UC Davis violence prevention researcher Garen Wintemute today released a study showing that a small group of handgun manufacturers in the Los Angeles area manufactures most Saturday Night Specials used in the United States.
The six manufacturers are responsible for producing at least 80 percent of the easily concealed, inexpensive handguns made in this country, according to the study "Ring of Fire: The Handgun Makers of Southern California," released today by the Violence Prevention Research Program at the UC Davis School of Medicine and Medical Center.
Further, the researchers report that the guns made by the so-called Ring of Fire manufacturers are disproportionately used in crime.
"In California and across the country, we found that the list of guns most frequently confiscated by law enforcement agencies is dominated by Ring of Fire handguns," said Wintemute, director of the violence prevention group, which investigates the causes, nature and prevention of firearms violence.

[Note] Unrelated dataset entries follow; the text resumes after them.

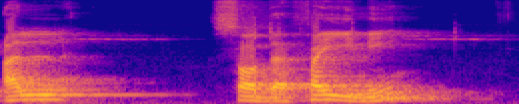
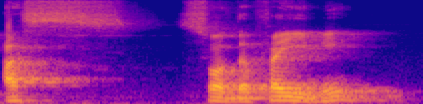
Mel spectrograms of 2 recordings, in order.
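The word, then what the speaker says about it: الصدفين: I read it al-Sadafaini, but when you pronounce it, it should be as-Sadafaini. You don't say al.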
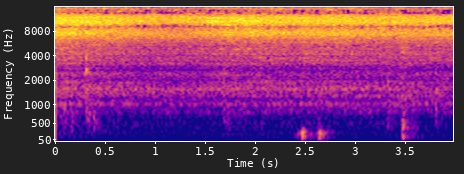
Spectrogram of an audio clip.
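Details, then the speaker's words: 1968 Firebird replacement engine, leak-down test with about 80 psi of shop air into the cylinder: a faint, steady high hiss of air escaping, apparently past the piston rings. Rings are suspected to be worn. "Yeah, I definitely hear it coming through here, so that sounds like rings. Man, that's the last thing I wanted to hear."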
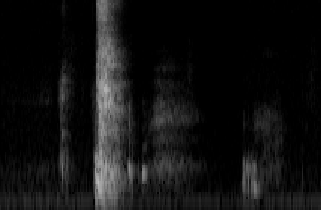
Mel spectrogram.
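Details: A quick breath in, then one loud sharp sneeze followed by soft sniffing, at night from a sleepy person with an itchy nose; they suspect dusting the room before bed caused it.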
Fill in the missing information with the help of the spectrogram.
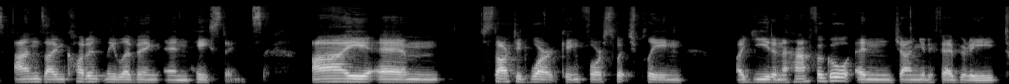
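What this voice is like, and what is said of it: Scottish accent. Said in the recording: “I'm not from the Southeast, if you didn't tell that from my accent. I'm an export from Scotland”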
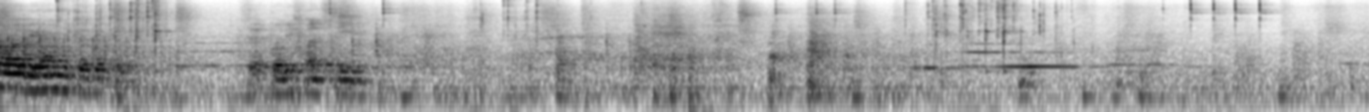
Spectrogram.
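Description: Small glass objects clink lightly against each other.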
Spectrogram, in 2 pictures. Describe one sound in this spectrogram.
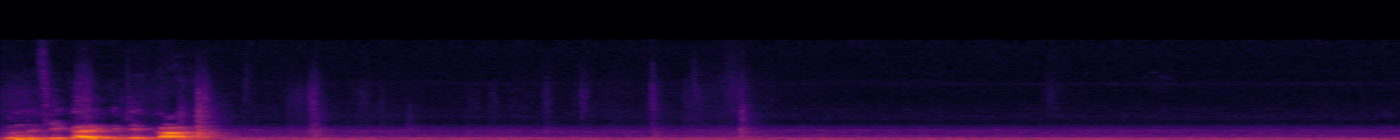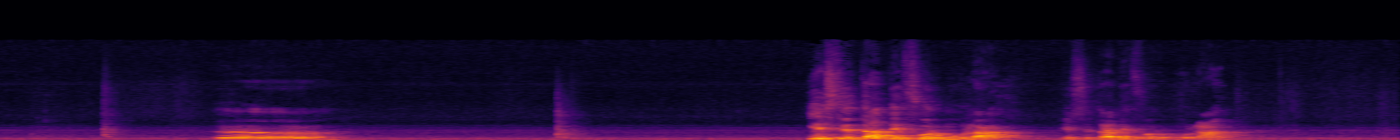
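An elderly man speaks calmly in short bursts, explaining.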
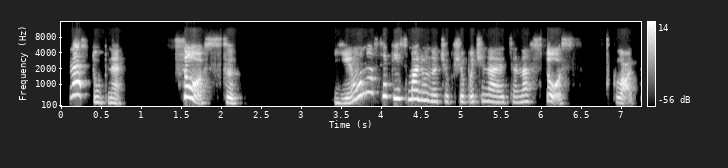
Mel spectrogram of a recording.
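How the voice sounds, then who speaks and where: Brief: Ukrainian woman, first-grade teacher, high and animated, sing-song syllable drills, muffled lo-fi recording. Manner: slow, sing-song syllable-by-syllable reading with frequent "так?" checks; affectionate praise of pupils. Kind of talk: remote reading lesson for young children.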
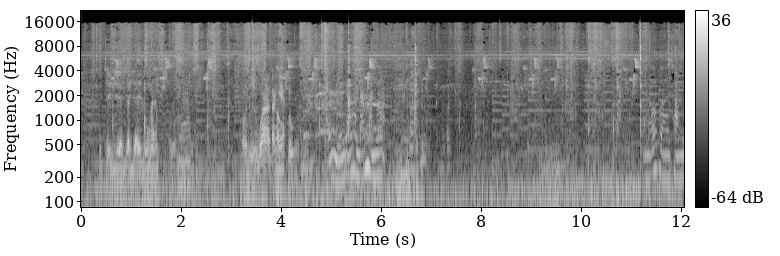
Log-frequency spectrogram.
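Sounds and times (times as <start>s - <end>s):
chopsticks stirring in metal bowl: 0.0s - 12.0s.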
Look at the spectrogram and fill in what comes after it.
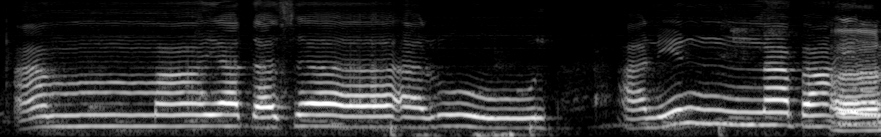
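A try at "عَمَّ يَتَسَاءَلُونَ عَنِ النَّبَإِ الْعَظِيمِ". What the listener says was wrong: Nadanya salah ya. Nadanya naik dulu. Ayat pertama.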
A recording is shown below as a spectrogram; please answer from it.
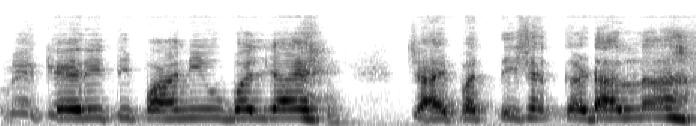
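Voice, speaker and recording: A man's voice: very high voice, fairly even intonation, slow pace, creaky, darkish tone, muffled recording, pitched above the performer's own voice, exaggerated voice. A man with a Hyderabadi accent voicing a fussy, ailing middle-aged wife who groans and whines. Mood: whiny complaining. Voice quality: whiny, groaning.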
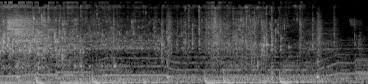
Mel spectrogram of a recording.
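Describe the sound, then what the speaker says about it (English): Tap water poured into a food container holding leftover food in a home kitchen, a steady close splashing stream with gurgling fill tones, no talking. "I'm gonna pour some water on this so that you can get that out."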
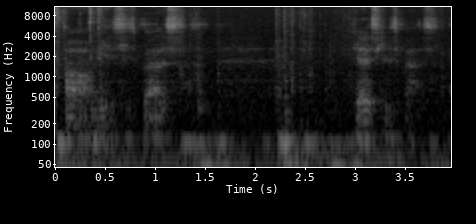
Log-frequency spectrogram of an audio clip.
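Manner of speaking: very soft, whispery aside to self; barely voiced, puzzled self-talk; puzzled muttering. Real, not acted. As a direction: wonder under your breath. Puzzled at screen, talking to self.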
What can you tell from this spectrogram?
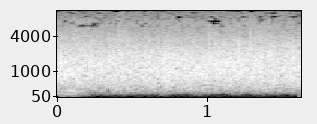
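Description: A crowd applauds with steady, dense hand clapping that stays fairly loud and even throughout, with no pauses and no voices standing out.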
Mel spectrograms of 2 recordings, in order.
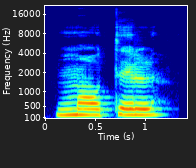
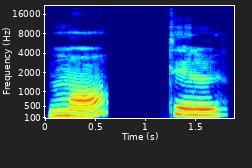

"According to gun tracing data from the Bureau of Alcohol, Tobacco and Firearms, Ring of Fire guns are 3.4 times as likely to be involved in a crime as are handguns from other major manufacturers. And our research shows that the number of guns that Ring of Fire manufacturers produce is increasing.
"In each of the two most recent years for which data are available, these companies increased their output by more than 20 percent. Meanwhile, handgun output declined for the rest of the industry during that same period."
Firearms experts consider most of these guns, which are made at a rate exceeding 685,000 a year, to be poorly manufactured, unreliable and in some cases unsafe, said Wintemute.
"If these guns were made outside of the United States, most of them couldn't be imported," said Wintemute, attending physician in emergency medicine and associate professor in the Department of Community and International Health at the UC Davis School of Medicine and Medical Center. "They are too easily concealed to meet minimum federal standards, or they would fail other required design and performance tests.
"But they are protected in this country. While federal law prohibits the importation of guns like this by imposing size, design and performance standards, Congress has deliberately exempted American companies and has prohibited federal regulatory agencies, such as the Bureau of Alcohol,
Tobacco and Firearms and the Consumer Product Safety Commission, from taking action."
The Ring of Fire manufacturers named in the report are Arcadia Machine and Tool in Irwindale, Bryco Arms in Costa Mesa, Davis Industries and Lorcin Engineering in Mira Loma, Phoenix Arms in Ontario and Sundance Industries in Valencia.
"All but Arcadia Machine and Tool are controlled at least in part by members of a single, extended family," Wintemute said.